Many golfers, both professional and amateur, suffer from low back pain. It often stems from a swing technique that places undue stress on the spine, back muscles, and facet joints. Golfers can help prevent this excess stress by improving mobility in the middle back and hips, as this can relieve some of the load and torque on the lower back.

The middle back has more natural rotation ability, and maximizing rotation there can help a golfer to reduce the need to rotate the less flexible lumbar spine. Stretches such as seated twists can be extremely beneficial, and hip exercises like clamshells, lunges, and stair work can strengthen the hips and support rotation from below.

Golfers can also keep their lower backs stable by establishing a strong standing balance, in which the feet are shoulder-width apart and the knees are bent. This engages the gluteus muscles and the quadriceps, while allowing the pelvis to move forward. The golfer then bends slightly forward from the hips and stands on the balls of the feet.

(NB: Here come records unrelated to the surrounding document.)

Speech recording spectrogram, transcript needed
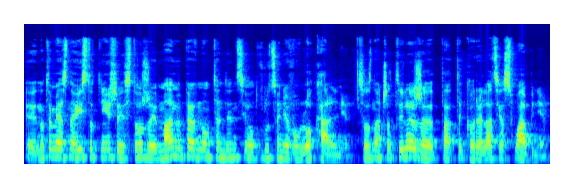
E, Natomiast najistotniejsze jest to, że mamy pewną tendencję odwróceniową lokalnie, co oznacza tyle, że ta, korelacja słabnie.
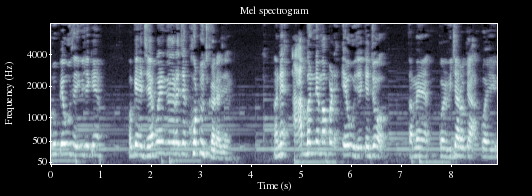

Benefits of TMA Membership — Physician Advocacy

Texas Medical Association (TMA)
Texas Medical Association (TMA)

 

A spine surgery specialist at Orthopedic Associates of Abilene, Texas, Paul W. McDonough, MD, performs operations on various neck and back deformities and injuries. In conjunction with his professional career, Dr. Paul W. McDonough is a member of the Texas Medical Association.

Membership in the Texas Medical Association (TMA) comes with a number of benefits. Among one of the most prominent of these is physician advocacy with the government.

TMA works on behalf of its 49,000 member physicians to help guide policy, both on the state and federal level, by lobbying against burdensome regulations, fighting for vital funding for physician programs, and reinforcing legislation that protects the independence of doctors to exercise their medical judgment in caring for patients.

Other efforts the TMA undertakes for its members in the court system include opposition to increasing the practice scope of non-physicians, holding payment networks accountable for timely reimbursement, and preserving the right of doctors to maintain complete control over their medical decisions.

Volunteering with the Abilene Philharmonic Orchestra

Abilene Philharmonic Orchestra Guild
Abilene Philharmonic Orchestra Guild

As fellowship-trained spine surgeon in Abilene, Texas, Paul W. McDonough, MD, treats patients at Abilene Regional Medical Center. Outside of work, Dr. Paul McDonough contributes to the Abilene Philharmonic Orchestra.

Those who wish to contribute to the Abilene Philharmonic Orchestra can volunteer with the organization’s guild. Members of the guild meet nine times per year to enjoy music in members’ homes and discuss upcoming concerts. Volunteers help in a number of ways, including by organizing seating for students during the Philharmonic Discover Music Series concert.

Guild volunteers can also help meet the needs of musicians and visiting artists by assisting with auditions, transportation, and concert logistics. Further, volunteers can help keep costs low by hosting visiting musicians in their homes.

Finally, the Abilene Philharmonic Orchestra Guild offers youth an opportunity to take part in Belles and Beaus, a five-year program through which young people serve as ushers at concerts. Recognized by the governor of Texas, this program can enhance students’ future college applications.